Victor Strandberg has published The
Poetic Vision of Robert Penn Warren
(Kentucky, 1977), Religious Psychology in
American Literature: The Relevance of William
James (Studia Humanitatis, 1981), and
A Faulkner Overview: Six Perspectives
(Kennikat Press, 1981), together with
numerous essays on American literature. His
most recent book is Greek Mind/Jewish
Soul: The Conflicted Art of Cynthia Ozick
(University of Wisconsin Press, 1994). Every
sabbatical year he has spent a semester
abroad teaching American Literature, as a
Fullbright professor at the Universities of
Uppsala, Louvain, and Mannheim, and in
spring 2001 in the Czech Republic. He has
also taught at Kobe College in Japan and in
His publications are available online via the Duke Libraries.
English and American Literature,
M.A. (after one term, full-expense fellowship),
A.B. (Phi Beta Kappa, High Honors in English),
"Review of Mark Twain and The Spiritual Crisis of His Age."
Christianity and Literature
Ed. Paul J. Contino and Maire Mullins.
"The Fiction of Reynolds Price."
Blackwell Encyclopedia of 20th Century AmericanFiction.
"Robert Penn Warren."
Southern Writers: A New Biographical Dictionary.
Ed. Flora, Joseph L., and Vogel, Amber.
Louisiana State University Press,
""T. S. Eliot Passes In Review: T. S. Eliot: The Contemporary Reviews,."."
The Sewanee Review
Ed. Jewel Spears Brooker.
American Critical Archives: The Contemporary Reviews,
Summer 2005, Volume CXIII
Cambridge University Press,
A 600-page, double-column collection of the
reviews of T. S. Eliot's work that were
published during his lifetime, together with
an excellent Introduction by the editor,
Jewel Spears Brooker.
"Review of Jay Parini, One Matchless Time: A Life of William Faulkner."

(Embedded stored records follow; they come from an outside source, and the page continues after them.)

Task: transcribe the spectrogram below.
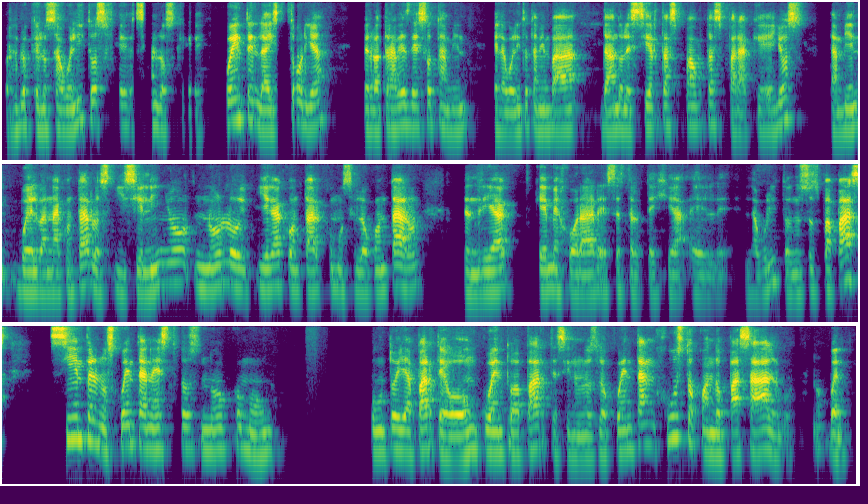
por ejemplo, que los abuelitos sean los que cuenten la historia, pero a través de eso también el abuelito también va dándoles ciertas pautas para que ellos también vuelvan a contarlos. Y si el niño no lo llega a contar como se lo contaron, tendría que mejorar esa estrategia el, abuelito. Nuestros papás siempre nos cuentan estos no como un punto y aparte o un cuento aparte, sino nos lo cuentan justo cuando pasa algo. ¿no? Bueno,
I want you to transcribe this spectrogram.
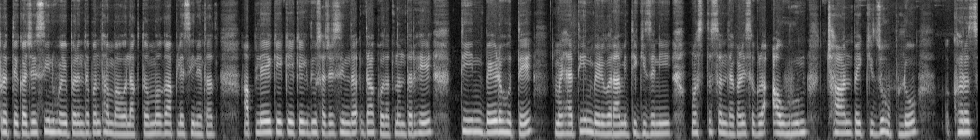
प्रत्येकाचे सीन होईपर्यंत पण थांबावं लागतं. मग आपले सीन येतात. आपले एक एक एक एक दिवसाचे सीन दा दाखवतात. नंतर हे तीन बेड होते. मग ह्या तीन बेडवर आम्ही तिघीजणी मस्त संध्याकाळी सगळं आवरून छानपैकी झोपलो. खरंच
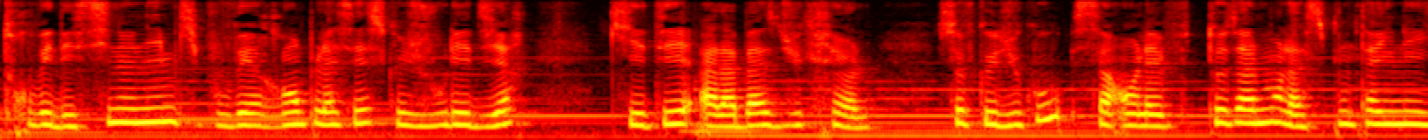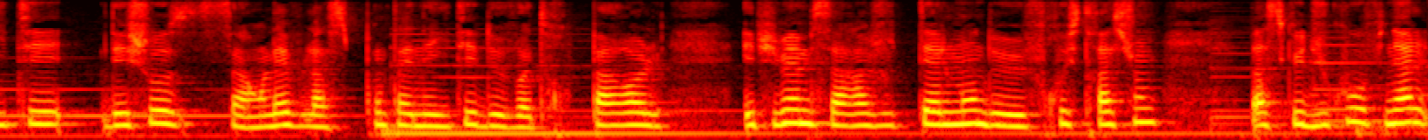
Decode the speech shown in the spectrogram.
trouver des synonymes qui pouvaient remplacer ce que je voulais dire, qui était à la base du créole. Sauf que du coup, ça enlève totalement la spontanéité des choses, ça enlève la spontanéité de votre parole. Et puis même, ça rajoute tellement de frustration parce que du coup, au final,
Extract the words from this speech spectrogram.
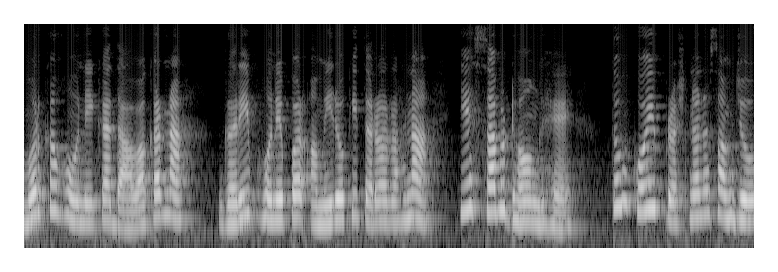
मूर्ख होने का दावा करना गरीब होने पर अमीरों की तरह रहना, ये सब ढोंग है। तुम कोई प्रश्न न समझो,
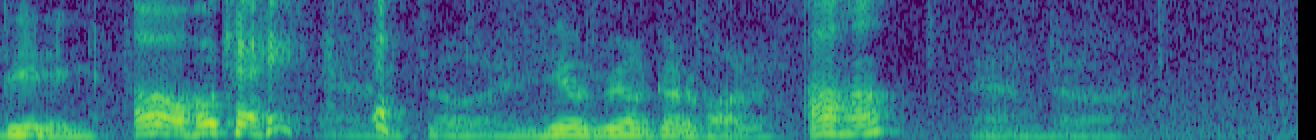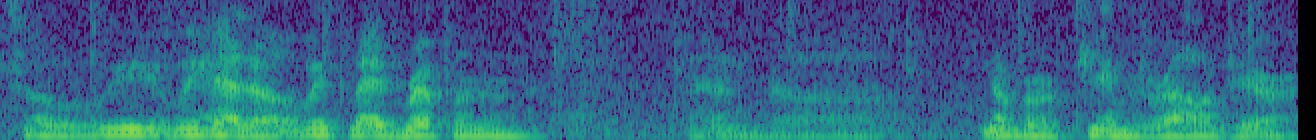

Readers may be divided into four classes: 1. Sponges, who absorb all that they read and return it in nearly the same state, only a little dirtied. 2. Sand-glasses, who retain nothing and are content to get through a book for the sake of getting through the time. 3. Strain-bags, who retain merely the dregs of what they read. 4. Mogul diamonds, equally rare and valuable, who profit by what they read, and enable others to profit by it also. -Samuel Taylor Coleridge